  • Meeting with NFL hall-of-famers, Pope Francis promotes teamwork

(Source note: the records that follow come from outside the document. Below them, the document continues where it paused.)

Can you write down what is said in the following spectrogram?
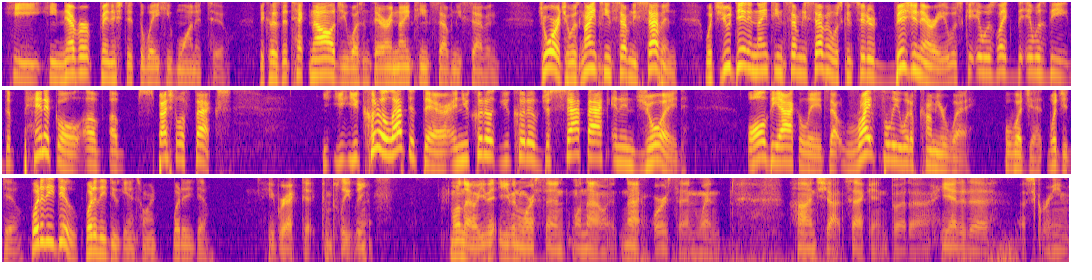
he he never finished it the way he wanted to because the technology wasn't there in 1977. George, it was 1977. What you did in 1977 was considered visionary. It was it was like it was the the pinnacle of of special effects. You, you could have left it there, and you could have you could have just sat back and enjoyed all the accolades that rightfully would have come your way. But what'd you what'd you do? What did he do? What did he do, Ganthor? What did he do? He wrecked it completely. Well, no, even even worse than well, no, not worse than when Han shot second, but uh, he added a a scream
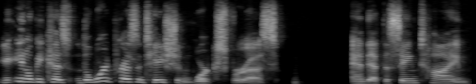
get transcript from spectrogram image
you, you know, because the word presentation works for us, and at the same time,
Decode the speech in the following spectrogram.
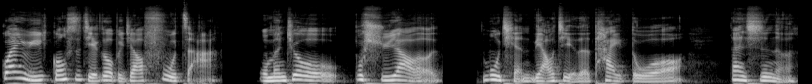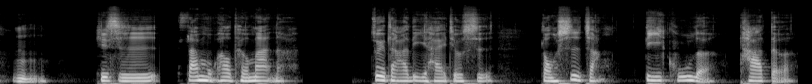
关于公司结构比较复杂，我们就不需要了。目前了解的太多，但是呢，嗯，其实山姆奥特曼呢、啊，最大厉害就是董事长低估了他的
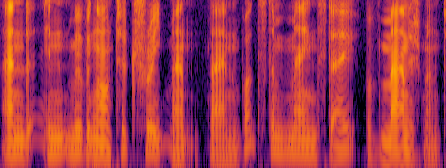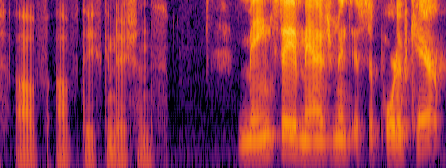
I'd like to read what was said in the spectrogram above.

    Vatican City, Jun 21, 2017 / 01:08 pm (CNA/EWTN News).- Pope Francis addressed members of the National Football League Hall of Fame on Wednesday, encouraging them to promote the values of sportsmen not only on the field but also within their communities. “Teamwork, fair play and the pursuit of personal excellence are the values – in the religious sense, we can say virtues – that have guided your own commitment on the field,” said the Pope, meeting with the hall-of-famers on June 21. “Yet these same values are urgently needed off the field, on all levels of our life as a community.” He addressed the need for role models in the world, especially for youth, teaching them to live out their “God-given gifts and talents,” showing how to bring out the best in each person and leading the way to a better future. “They are the values that help build a culture of encounter, in which we anticipate and meet the needs of our brothers and sisters, and combat the exaggerated individualism, indifference and injustice that hold us back from living as one human family.” Established in 1963, the American Pro Football Hall of Fame is located in Canton, Ohio, the same city where the NFL was created about 40 years earlier. It contains 310 members, 7 of whom will be formally inducted in August. Present at the group meeting with Pope Francis was Jerry Jones, owner of the Dallas Cowboys, and six other hall of fame inductees: Chris Doleman, Franco Harris, Floyd Little, Ronnie Lott Curtis Martin, and Jim Taylor. They presented him with a signed helmet and jersey with “Papa Francesco” written on the back. In welcoming joke, the Pope noted his own love for soccer, which in much of the world is called “football.” “I am an avid follower of ‘football’, but where I come from, the game is played very differently,” he said. Pope Francis is a member of the Club Atlético San Lorenzo de Almagro, located in Buenos Aires, the capital of Argentina. The club, nicknamed the Saints of Boedo, was founded in 1908 by a group of young men, including a priest. Being a fan of sports himself, the Pope has reflected on the virtues of sportsmanship before. Last October, at a Vatican conference called “Sport at the Service of Humanity,” he said the values fostered by sports not only promote health and recreation, but also the ability to play on a team, and to humbly win or lose. At the end of his address to the NFL Hall of Fame delegation, Pope Francis expressed hope that their visit to Rome will increase their gratitude for these gifts and enable them to share it with the rest of the world. &nbs […]